In her concluding remarks, Dr Sandhu discussed terbium-161‒PSMA-617 (161Tb-PSMA), a future radiopharmaceutical under investigation in a trial comparison with 177Lu-PSMA. She explained that 161Tb-PSMA has characteristics similar to 177Lu-PSMA, including similar half-life, energy emission, and pharmacokinetics. However,161Tb-PSMA has emission characteristics that make it preferable for small-volume disease, and its use in preclinical studies has demonstrated reduced tumor growth and reduced cell viability. Clinical trials to investigate 161Tb-PSMA are in the planning phase.

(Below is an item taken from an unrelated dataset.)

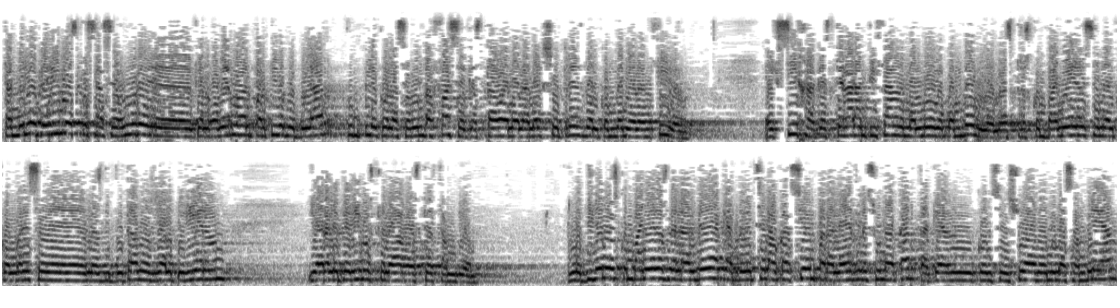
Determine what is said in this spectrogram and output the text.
También le pedimos que se asegure que el Gobierno del Partido Popular cumple con la segunda fase que estaba en el anexo 3 del convenio vencido. Exija que esté garantizado en el nuevo convenio. Nuestros compañeros en el Congreso de los Diputados ya lo pidieron y ahora le pedimos que lo haga usted también. Le piden los compañeros de la aldea que aproveche la ocasión para leerles una carta que han consensuado en una asamblea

Akhil Abraham Saji, MD is a urology resident at New York Medical College / Westchester Medical Center. His interests include urology education and machine learning applications in urologic care. He is a founding and current member of the EMPIRE Urology New York AUA section team.
- Jones W, Griffiths K, Barata PC, Paller CJ. PSMA theranostics: review of the current status of PSMA-targeted imaging and radioligand therapy. Cancers (Basel). 2020;12(6):1367. Doi: 10.3390/cancers12061367
- Morris MJ, De Bono JS, Chi KN, et al; on behalf of the VISION Investigators. Phase III study of lutetium-177-PSMA-617 in patients with metastatic castration-resistant prostate cancer (VISION). J Clin Oncol. 2021;39(18 suppl): abstract LBA4. doi: 10.1200/JCO.2021.39.15_suppl.LBA4
- Fizazi, K, Herrmann K, Krause BJ, et al. Health-related quality of life (HRQoL), pain and safety outcomes in the phase III VISION study of 177Lu-PSMA-617 in patients with metastatic castration-resistant prostate cancer. Ann Oncol.2021;32(suppl 5):S627-S628. Abstract 576MO. doi: 10.1016/j.annonc.2021.08.1089
- Hofman MS, Emmett L, Sandhu S, et al. [177Lu]Lu-PSMA-617 versus cabazitaxel in patients with metastatic castration-resistant prostate cancer (TheraP): a randomised, open-label, phase 2 trial. Lancet. 2021;397(10276):797-804. doi: 10.1016/S0140-6736(21)00237-3
- Emmett L, Subramaniam S, Joshua AM, et al. ENZA-p trial protocol: a randomized phase II trial using prostate-specific membrane antigen as a therapeutic target and prognostic indicator in men with metastatic castration-resistant prostate cancer treated with enzalutamide (ANZUP 1901). BJU Int. 2021;128(5):642-651. doi: 10.1111/bju.15491
- Chen A. PARP inhibitors: its role in treatment of cancer. Chin J Cancer. 2011;30(7):463-471. doi: 10.5732/cjc.011.10111
- gov website. 177Lu-PSMA-617 Therapy and Olaparib in Patients with Metastatic Castration Resistant Prostate Cancer (LuPARP). NCT identifier: NCT03874884. https://www.clinicaltrials.gov/ct2/show/NCT03874884. Accessed February 24, 2022.
- Kiknavelidze K, Shavdia M, Chikhladze N, et al. NOX66 as Monotherapy, and in Combination with Carboplatin, in Patients With Refractory Solid Tumors: Phase Ia/b Study. Curr Ther Res Clin Exp. 2021;94:100631. Published 2021 Mar 28. doi: 10.1016/j.curtheres.2021.100631